— DESCRIPTION OF THE TASK —
Beginning at the line that includes "Everything said in the spectrogram below", return each line exactly through the end of the listing, and no line before it.

*** Opening SOURCE RECORDS ***

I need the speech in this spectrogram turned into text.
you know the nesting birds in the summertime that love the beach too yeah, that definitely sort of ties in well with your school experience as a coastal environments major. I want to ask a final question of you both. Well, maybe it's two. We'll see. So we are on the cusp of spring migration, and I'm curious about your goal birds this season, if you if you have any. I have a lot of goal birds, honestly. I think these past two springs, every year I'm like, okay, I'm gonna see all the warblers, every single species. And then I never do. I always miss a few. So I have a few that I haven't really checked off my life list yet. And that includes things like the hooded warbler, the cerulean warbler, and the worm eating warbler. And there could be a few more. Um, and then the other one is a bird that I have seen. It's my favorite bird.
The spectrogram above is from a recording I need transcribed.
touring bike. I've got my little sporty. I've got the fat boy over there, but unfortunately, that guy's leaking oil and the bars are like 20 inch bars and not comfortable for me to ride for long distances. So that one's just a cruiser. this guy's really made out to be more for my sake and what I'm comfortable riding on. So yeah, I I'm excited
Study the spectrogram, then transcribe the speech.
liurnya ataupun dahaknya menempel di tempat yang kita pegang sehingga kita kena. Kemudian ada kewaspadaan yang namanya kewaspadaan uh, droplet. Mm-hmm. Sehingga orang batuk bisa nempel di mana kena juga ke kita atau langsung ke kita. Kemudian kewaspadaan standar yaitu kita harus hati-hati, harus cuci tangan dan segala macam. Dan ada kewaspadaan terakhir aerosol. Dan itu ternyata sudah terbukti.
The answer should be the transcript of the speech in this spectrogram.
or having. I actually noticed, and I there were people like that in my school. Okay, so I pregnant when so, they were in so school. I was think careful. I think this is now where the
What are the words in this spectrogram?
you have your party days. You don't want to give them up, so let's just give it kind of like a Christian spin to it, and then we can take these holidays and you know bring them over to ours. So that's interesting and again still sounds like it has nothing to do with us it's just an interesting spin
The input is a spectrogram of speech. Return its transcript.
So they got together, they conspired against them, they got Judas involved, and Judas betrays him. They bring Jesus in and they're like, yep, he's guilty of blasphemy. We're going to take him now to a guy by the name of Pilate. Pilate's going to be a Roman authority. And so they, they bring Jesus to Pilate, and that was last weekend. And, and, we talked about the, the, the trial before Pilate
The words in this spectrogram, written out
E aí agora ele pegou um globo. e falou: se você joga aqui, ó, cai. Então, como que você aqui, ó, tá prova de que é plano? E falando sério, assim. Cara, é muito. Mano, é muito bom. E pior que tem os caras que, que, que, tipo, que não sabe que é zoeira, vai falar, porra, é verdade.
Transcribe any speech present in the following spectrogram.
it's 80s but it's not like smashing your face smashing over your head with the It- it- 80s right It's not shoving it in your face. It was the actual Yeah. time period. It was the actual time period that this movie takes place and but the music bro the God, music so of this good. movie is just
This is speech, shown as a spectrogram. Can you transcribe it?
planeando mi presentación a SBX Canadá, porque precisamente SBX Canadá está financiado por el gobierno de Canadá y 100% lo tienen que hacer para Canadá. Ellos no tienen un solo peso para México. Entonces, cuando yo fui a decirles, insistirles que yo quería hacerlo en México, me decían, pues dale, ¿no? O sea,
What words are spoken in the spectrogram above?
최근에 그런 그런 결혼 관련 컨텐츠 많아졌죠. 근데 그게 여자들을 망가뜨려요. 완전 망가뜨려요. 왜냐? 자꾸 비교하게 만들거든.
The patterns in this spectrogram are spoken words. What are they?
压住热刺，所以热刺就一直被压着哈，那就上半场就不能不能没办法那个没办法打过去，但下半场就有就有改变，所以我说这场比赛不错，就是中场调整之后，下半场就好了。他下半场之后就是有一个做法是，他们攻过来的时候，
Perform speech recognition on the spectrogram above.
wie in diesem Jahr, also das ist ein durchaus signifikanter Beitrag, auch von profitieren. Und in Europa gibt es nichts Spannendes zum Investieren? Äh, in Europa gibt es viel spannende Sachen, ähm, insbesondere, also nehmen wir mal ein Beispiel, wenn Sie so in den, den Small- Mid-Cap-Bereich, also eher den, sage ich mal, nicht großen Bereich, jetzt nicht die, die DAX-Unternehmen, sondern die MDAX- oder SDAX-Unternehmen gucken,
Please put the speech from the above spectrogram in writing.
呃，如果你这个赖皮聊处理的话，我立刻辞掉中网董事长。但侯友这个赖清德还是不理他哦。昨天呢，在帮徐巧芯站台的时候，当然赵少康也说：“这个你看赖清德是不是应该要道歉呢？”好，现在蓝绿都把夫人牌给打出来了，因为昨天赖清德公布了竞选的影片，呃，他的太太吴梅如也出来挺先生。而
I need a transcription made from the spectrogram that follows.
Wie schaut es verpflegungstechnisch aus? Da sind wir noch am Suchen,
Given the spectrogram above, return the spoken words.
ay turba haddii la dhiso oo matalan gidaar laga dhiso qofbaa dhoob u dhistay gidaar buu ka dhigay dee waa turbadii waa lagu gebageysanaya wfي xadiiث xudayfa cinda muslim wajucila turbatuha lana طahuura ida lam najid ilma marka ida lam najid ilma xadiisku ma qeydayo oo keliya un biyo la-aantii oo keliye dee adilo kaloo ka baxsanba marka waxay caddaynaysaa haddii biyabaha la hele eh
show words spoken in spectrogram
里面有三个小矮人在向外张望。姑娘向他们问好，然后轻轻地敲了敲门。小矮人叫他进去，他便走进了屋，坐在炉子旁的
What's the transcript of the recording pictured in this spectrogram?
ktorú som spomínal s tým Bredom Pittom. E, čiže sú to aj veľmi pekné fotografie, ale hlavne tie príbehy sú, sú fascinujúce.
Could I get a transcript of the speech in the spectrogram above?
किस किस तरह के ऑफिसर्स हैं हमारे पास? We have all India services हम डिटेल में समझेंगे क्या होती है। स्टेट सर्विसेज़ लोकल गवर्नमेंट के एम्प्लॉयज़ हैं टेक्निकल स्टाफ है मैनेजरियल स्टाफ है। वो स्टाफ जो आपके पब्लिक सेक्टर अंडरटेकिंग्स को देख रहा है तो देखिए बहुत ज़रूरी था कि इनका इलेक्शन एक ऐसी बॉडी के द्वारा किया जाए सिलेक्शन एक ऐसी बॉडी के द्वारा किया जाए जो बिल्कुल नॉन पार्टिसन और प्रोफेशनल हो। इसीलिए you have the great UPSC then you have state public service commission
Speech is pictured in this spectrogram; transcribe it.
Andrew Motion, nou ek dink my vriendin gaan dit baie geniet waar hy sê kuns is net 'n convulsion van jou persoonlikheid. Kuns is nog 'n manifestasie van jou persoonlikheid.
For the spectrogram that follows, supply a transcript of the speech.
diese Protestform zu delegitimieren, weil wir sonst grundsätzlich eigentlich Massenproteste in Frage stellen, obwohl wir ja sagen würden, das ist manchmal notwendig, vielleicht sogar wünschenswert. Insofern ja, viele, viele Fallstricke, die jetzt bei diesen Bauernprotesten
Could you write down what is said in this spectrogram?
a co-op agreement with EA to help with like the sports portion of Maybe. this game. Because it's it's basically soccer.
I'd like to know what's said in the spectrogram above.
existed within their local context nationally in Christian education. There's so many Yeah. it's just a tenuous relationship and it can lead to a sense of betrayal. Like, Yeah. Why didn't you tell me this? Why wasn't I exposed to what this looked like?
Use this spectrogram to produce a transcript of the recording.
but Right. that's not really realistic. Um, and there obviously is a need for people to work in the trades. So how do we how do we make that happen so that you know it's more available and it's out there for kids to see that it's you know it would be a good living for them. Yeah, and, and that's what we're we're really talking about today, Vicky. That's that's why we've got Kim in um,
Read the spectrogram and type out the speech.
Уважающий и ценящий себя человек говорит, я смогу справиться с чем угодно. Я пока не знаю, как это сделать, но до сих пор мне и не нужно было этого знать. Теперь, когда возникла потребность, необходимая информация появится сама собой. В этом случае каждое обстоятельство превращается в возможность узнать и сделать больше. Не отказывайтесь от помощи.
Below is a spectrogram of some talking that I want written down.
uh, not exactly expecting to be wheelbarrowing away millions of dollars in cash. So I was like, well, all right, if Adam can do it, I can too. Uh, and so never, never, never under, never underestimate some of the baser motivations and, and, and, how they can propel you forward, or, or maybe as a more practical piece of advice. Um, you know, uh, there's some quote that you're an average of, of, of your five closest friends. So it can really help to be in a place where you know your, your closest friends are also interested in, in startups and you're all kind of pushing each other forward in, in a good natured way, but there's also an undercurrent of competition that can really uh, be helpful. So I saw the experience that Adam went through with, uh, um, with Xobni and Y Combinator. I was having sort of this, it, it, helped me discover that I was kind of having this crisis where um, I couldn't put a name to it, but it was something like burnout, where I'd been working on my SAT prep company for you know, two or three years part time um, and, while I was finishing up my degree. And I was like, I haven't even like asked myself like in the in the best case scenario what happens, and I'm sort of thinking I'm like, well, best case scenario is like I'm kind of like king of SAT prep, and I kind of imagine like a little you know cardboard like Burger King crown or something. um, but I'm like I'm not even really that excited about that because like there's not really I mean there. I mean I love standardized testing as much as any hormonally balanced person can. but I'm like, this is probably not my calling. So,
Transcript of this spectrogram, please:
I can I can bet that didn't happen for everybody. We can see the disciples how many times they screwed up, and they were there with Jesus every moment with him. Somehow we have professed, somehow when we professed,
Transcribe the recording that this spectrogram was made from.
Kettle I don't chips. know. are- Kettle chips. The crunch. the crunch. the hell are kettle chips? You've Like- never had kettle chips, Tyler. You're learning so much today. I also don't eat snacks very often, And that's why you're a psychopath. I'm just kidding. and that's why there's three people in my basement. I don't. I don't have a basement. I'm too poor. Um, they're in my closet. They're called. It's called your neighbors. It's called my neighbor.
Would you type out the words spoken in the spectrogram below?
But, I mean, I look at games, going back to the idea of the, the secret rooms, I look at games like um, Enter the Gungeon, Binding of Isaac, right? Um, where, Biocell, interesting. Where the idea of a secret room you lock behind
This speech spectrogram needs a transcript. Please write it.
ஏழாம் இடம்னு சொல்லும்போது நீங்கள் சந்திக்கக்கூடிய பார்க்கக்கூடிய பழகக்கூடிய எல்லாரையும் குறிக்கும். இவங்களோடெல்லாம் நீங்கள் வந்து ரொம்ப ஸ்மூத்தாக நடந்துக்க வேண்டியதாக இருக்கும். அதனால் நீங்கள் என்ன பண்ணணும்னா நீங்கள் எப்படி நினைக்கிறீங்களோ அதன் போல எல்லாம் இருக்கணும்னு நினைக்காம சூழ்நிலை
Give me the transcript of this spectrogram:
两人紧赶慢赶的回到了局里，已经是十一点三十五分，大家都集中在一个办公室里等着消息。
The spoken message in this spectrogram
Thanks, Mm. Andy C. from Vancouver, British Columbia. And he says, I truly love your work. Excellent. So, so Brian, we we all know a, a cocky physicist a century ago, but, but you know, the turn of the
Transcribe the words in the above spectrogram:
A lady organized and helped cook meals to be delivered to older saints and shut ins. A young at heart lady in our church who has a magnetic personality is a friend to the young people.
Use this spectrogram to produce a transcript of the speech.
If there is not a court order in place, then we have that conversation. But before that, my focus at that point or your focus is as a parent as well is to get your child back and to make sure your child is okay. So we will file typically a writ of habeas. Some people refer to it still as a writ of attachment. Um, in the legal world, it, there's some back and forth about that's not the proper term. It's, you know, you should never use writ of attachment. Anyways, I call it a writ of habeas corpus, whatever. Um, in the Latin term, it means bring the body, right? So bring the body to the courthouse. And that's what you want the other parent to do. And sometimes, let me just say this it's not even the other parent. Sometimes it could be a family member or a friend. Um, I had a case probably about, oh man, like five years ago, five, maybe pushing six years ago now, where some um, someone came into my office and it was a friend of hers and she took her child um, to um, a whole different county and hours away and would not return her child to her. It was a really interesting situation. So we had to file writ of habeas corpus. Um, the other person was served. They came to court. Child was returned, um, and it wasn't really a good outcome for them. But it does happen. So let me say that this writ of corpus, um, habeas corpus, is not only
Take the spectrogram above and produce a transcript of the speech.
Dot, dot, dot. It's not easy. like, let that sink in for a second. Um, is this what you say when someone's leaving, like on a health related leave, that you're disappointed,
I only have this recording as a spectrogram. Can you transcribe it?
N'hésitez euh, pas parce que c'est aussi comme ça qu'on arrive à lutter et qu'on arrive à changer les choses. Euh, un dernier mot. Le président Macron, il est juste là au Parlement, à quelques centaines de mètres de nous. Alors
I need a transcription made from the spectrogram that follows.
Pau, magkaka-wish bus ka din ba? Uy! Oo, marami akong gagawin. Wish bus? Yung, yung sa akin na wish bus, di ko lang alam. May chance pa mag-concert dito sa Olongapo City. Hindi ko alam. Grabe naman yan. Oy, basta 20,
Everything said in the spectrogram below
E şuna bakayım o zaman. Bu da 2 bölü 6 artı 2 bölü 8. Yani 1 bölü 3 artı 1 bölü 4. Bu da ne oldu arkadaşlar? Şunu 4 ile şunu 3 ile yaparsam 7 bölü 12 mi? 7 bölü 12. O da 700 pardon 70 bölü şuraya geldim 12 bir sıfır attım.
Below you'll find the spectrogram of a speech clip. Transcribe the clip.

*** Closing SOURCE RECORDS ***

— YOUR RESPONSE —
Everything said in the spectrogram below
E şuna bakayım o zaman. Bu da 2 bölü 6 artı 2 bölü 8. Yani 1 bölü 3 artı 1 bölü 4. Bu da ne oldu arkadaşlar? Şunu 4 ile şunu 3 ile yaparsam 7 bölü 12 mi? 7 bölü 12. O da 700 pardon 70 bölü şuraya geldim 12 bir sıfır attım.
Below you'll find the spectrogram of a speech clip. Transcribe the clip.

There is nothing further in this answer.